Now, mysterious and evocative (or romantic, if you write romance, or paranormal…well, you figure that one out) is a lot harder than you might assume. I had to chisel my brand (the suspense writer) from my self-image (the mom) before I could figure out how to present myself as
Angelina Jolie mysterious or evocative. So I studied photos of authors I read. One resembled a pit bull. Another looked like an attorney. The third just looked old. Those photos weren’t helpful, but I began to discern differences in how they presented themselves to someone picking up their book at the local bookstore. (By the way, they’re all NYTimes bestsellers, so maybe photos don’t matter as much.)
I agreed I needed an image more consistent with my writing, so spent several hundred dollars, and a few hours, interviewing professional photographers, choosing clothes, and finally doing a photo shoot. I actually took four outfits, and tried to figure out how to look like a suspense writer by getting comfortable with “the look” in front of my bathroom mirror. (Yes, the same mirror where I practiced my pitch. http://bit.ly/11kAsj5 )

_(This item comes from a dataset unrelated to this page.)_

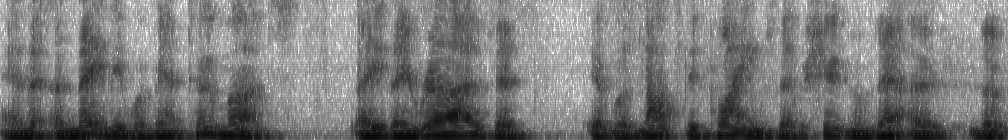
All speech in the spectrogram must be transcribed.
And the uh, Navy, within two months, they, they realized that it was not the planes that were shooting them down, uh, the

The first phase of my platform’s relaunch was the author photo. My facebook followers jumped from 3,400 to 6,700. When I added new background photos, they doubled again. Within a month of the website launch (May 15), my facebook followers number more than 20,000.

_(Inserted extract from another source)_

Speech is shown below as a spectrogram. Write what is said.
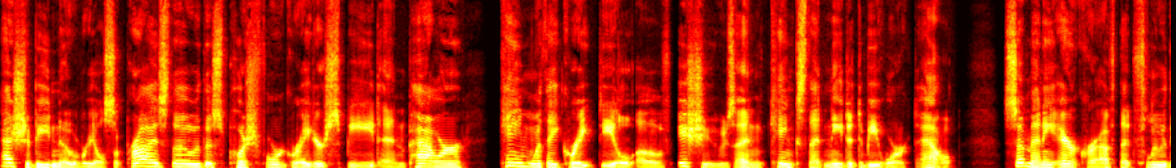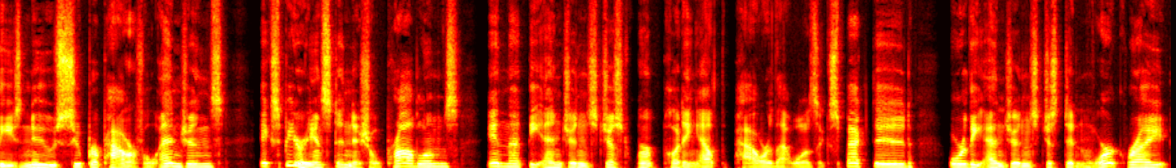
As should be no real surprise, though, this push for greater speed and power came with a great deal of issues and kinks that needed to be worked out. So many aircraft that flew these new super powerful engines experienced initial problems in that the engines just weren't putting out the power that was expected, or the engines just didn't work right,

Did that surge result only from the author photo? No. My entire brand has evolved. But until I figured out how to present myself visually as an author writing suspense, I couldn’t work through the other facets of a new marketing platform. Having the photo taken forced me to evaluate myself as an author selling a product—one that I represent.

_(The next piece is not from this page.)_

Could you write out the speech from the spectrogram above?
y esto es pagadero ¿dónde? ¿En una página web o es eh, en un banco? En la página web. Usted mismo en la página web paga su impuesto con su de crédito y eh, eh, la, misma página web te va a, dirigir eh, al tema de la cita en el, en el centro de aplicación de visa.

This old marketing dog knows if the marketer doesn’t understand the product, it’s not going to sell. Author, know thyself.
It’s okay to use your hands to eat a hot dog, or hamburger, or flag a cab. It’s important to use your hands, and intonation, while delivering the perfect pitch (discussed in the previous blog post).
I attended a seminar where I met twice with a vocal coach. He stressed pitching has an acting element. This approach seemed pretentious, and unnatural to me because I’m pretty straightforward. But if I’m going to publish, I have to make a compelling case for myself.
Once you have your pitch, here’s what you do.
1. Find powerful words to emphasize with gestures. When I use the word, “foundation,” I draw a horizontal line with my hands, about chest level, mimicking a foundation of some kind. When I use “global,” I cup my hands in front of me, about six inches apart to represent a globe. From a practical standpoint, I worked out my gestures, highlighted those words on my computer with a blazing yellow stripe, and memorized my pitch using the highlights to remind me where to insert motion.
These gestures also reinforce your story, making it more natural, believable, and compelling. Limit yourself to four or five gestures in the two-minute pitch, and skip them entirely in the 10-second version. You don’t want to look like Don Quixote thrusting at windmills, but unless you’re a doppelganger for Grace Kelly or Paul Newman (or Gwyneth Paltrow or Hugh Jackman), give your audience something to see while they listen to you.
2. Treat your voice like a musical score. No. That does NOT mean you should sing your pitch. But remember that your voice can convey stress, or excitement, or be provocative. (I don’t write romance, so you’re on your own with that last one.)
Ask yourself questions. Where should I pause for emphasis? Where should I speak more quietly to evoke suspense? Where should I speak forcefully to make a point? Just as gestures should entice the listener into your pitch, your voice should support your story.
In summary, the more you practice your pitch, the more natural your voice becomes. The worst thing you can do while pitching isn’t to forget the entire thing, but to sound monotone, un-engaging, or flat. If you’re not enjoying telling the agent or editor about your manuscript, why should they believe readers will enjoy reading it?
If your product is strong, and what the publishing house seeks, your excitement is a powerful tool. And it’s contagious.